[RECORD EXTRACTS Boundary: Start]

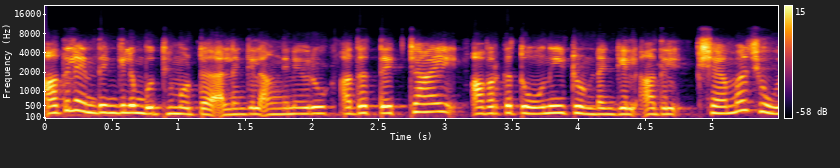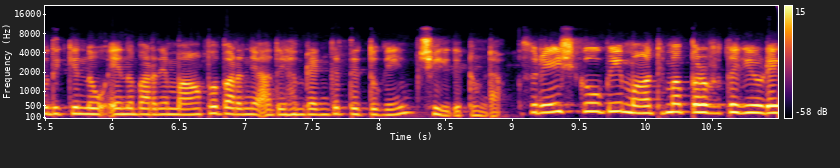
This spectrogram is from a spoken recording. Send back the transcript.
അതിലെന്തെങ്കിലും ബുദ്ധിമുട്ട് അല്ലെങ്കിൽ അങ്ങനെ ഒരു അത് തെറ്റായി അവർക്ക് തോന്നിയിട്ടുണ്ടെങ്കിൽ അതിൽ ക്ഷമ ചോദിക്കുന്നു എന്ന് പറഞ്ഞ് മാപ്പ് പറഞ്ഞ് അദ്ദേഹം രംഗത്തെത്തുകയും ചെയ്തിട്ടുണ്ട്. സുരേഷ് ഗോപി മാധ്യമപ്രവർത്തകയുടെ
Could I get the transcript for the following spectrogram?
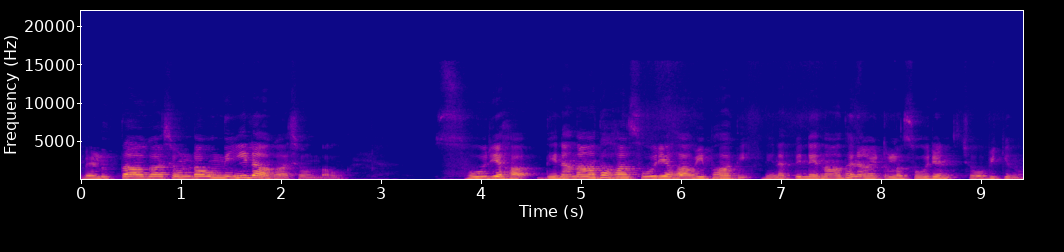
വെളുത്ത ആകാശം ഉണ്ടാവും നീല ആകാശം ഉണ്ടാവും. സൂര്യ ദിനനാഥ സൂര്യ വിഭാതി. ദിനത്തിന്റെ നാഥനായിട്ടുള്ള സൂര്യൻ ശോഭിക്കുന്നു.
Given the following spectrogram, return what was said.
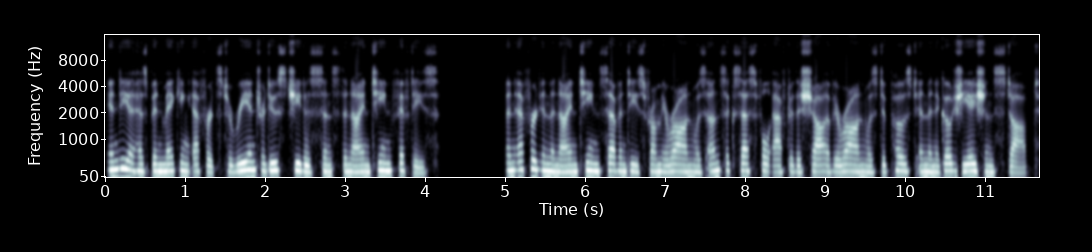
India has been making efforts to reintroduce cheetahs since the 1950s. An effort in the 1970s from Iran was unsuccessful after the Shah of Iran was deposed and the negotiations stopped.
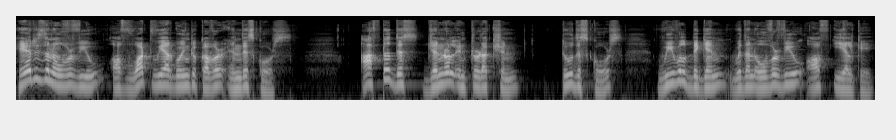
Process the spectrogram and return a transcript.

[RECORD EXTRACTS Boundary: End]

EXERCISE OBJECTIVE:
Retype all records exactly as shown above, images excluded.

ANSWER BOX:
This spectrogram is from a spoken recording. Send back the transcript.
അതിലെന്തെങ്കിലും ബുദ്ധിമുട്ട് അല്ലെങ്കിൽ അങ്ങനെ ഒരു അത് തെറ്റായി അവർക്ക് തോന്നിയിട്ടുണ്ടെങ്കിൽ അതിൽ ക്ഷമ ചോദിക്കുന്നു എന്ന് പറഞ്ഞ് മാപ്പ് പറഞ്ഞ് അദ്ദേഹം രംഗത്തെത്തുകയും ചെയ്തിട്ടുണ്ട്. സുരേഷ് ഗോപി മാധ്യമപ്രവർത്തകയുടെ
Could I get the transcript for the following spectrogram?
വെളുത്ത ആകാശം ഉണ്ടാവും നീല ആകാശം ഉണ്ടാവും. സൂര്യ ദിനനാഥ സൂര്യ വിഭാതി. ദിനത്തിന്റെ നാഥനായിട്ടുള്ള സൂര്യൻ ശോഭിക്കുന്നു.
Given the following spectrogram, return what was said.
India has been making efforts to reintroduce cheetahs since the 1950s. An effort in the 1970s from Iran was unsuccessful after the Shah of Iran was deposed and the negotiations stopped.
Process the spectrogram and return a transcript.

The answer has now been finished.